Work required — A single number is expected: the count of lines below where the word "speaker" occurs.

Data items
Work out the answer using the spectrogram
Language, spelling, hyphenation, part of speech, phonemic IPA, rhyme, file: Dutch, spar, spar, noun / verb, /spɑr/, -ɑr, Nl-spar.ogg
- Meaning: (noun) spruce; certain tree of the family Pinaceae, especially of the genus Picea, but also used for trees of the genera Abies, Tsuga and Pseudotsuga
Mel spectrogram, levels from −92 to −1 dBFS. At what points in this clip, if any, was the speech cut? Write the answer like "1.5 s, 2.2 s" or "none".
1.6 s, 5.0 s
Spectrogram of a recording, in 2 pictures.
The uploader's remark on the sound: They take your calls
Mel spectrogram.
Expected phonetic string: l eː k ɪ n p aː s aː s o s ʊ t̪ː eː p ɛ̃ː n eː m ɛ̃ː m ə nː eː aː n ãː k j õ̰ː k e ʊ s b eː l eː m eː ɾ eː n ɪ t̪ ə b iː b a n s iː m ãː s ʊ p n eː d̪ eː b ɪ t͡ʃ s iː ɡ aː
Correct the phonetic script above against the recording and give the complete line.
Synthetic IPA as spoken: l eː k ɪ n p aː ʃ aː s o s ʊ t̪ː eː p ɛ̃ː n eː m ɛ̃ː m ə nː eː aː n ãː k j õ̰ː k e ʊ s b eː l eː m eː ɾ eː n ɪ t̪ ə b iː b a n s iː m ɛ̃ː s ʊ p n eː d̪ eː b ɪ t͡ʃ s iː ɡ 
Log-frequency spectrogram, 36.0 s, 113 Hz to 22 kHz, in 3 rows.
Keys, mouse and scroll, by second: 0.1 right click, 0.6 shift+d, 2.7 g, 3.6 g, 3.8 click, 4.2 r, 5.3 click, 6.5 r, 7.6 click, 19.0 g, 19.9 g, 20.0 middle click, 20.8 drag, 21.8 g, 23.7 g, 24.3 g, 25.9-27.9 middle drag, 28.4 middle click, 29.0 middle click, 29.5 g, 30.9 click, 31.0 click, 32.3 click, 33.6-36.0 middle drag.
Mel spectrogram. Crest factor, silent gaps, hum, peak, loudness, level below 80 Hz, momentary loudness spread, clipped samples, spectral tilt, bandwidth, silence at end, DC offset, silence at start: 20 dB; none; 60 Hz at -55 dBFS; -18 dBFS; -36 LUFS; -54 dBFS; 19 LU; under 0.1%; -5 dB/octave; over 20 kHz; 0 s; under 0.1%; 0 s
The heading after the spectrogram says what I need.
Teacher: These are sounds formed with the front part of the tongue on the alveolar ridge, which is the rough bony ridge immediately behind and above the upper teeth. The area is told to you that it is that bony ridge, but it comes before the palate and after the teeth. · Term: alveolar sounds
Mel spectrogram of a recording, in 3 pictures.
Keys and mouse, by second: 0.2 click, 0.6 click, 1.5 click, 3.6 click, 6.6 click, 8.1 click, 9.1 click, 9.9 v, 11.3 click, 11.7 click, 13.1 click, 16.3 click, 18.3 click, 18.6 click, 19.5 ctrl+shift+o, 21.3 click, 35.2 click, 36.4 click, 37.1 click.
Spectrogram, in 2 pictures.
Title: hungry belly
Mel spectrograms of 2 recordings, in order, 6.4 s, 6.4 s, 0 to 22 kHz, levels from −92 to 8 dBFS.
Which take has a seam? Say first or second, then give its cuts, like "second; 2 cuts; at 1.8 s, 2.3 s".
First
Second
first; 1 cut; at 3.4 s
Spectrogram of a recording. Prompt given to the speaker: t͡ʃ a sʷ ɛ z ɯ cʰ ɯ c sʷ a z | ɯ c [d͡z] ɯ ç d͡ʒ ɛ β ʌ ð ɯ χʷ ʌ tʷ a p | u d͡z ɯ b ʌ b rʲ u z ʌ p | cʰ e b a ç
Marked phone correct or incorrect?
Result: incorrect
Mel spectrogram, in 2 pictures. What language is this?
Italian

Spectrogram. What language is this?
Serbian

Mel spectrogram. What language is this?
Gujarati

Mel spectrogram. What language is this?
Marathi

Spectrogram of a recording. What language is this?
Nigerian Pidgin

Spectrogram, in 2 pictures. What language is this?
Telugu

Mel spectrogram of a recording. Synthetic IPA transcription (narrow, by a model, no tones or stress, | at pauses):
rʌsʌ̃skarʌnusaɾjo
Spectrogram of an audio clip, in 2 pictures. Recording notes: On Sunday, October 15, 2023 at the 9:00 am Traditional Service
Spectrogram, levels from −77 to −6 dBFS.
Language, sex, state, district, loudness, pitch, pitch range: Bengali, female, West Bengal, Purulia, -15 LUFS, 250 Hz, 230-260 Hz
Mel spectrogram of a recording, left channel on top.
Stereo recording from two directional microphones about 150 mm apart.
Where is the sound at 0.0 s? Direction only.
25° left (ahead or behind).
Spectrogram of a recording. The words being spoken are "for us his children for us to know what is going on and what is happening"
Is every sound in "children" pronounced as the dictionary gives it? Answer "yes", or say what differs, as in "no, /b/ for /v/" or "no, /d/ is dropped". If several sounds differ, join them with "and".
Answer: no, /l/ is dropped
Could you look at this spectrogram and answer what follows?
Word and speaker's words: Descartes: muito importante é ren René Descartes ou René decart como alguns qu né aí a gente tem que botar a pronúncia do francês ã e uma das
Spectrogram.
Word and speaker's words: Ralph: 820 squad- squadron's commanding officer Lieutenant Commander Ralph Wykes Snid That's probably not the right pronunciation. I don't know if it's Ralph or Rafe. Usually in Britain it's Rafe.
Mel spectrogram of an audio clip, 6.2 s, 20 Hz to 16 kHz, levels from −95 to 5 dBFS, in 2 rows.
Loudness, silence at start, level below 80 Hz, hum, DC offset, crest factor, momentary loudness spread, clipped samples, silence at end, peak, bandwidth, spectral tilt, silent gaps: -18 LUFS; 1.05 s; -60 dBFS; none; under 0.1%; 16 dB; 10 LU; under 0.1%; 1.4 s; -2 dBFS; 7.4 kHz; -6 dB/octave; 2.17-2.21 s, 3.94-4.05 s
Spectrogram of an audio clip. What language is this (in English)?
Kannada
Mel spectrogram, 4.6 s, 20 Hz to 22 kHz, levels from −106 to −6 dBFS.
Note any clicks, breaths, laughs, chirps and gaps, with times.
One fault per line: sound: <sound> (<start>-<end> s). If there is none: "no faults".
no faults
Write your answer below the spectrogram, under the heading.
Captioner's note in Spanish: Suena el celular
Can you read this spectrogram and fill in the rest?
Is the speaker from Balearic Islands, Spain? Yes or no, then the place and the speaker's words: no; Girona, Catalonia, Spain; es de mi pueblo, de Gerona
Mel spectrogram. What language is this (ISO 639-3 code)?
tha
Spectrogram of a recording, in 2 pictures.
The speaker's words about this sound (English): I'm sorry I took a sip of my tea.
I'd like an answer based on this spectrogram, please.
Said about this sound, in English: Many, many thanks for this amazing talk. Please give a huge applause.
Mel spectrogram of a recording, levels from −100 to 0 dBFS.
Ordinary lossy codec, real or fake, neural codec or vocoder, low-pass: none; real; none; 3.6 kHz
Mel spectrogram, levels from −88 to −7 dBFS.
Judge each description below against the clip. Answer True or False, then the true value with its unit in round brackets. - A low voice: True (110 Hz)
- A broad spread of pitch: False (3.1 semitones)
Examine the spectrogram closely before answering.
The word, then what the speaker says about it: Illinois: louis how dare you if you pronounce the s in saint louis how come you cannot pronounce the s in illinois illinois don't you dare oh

Solution for this problem — 6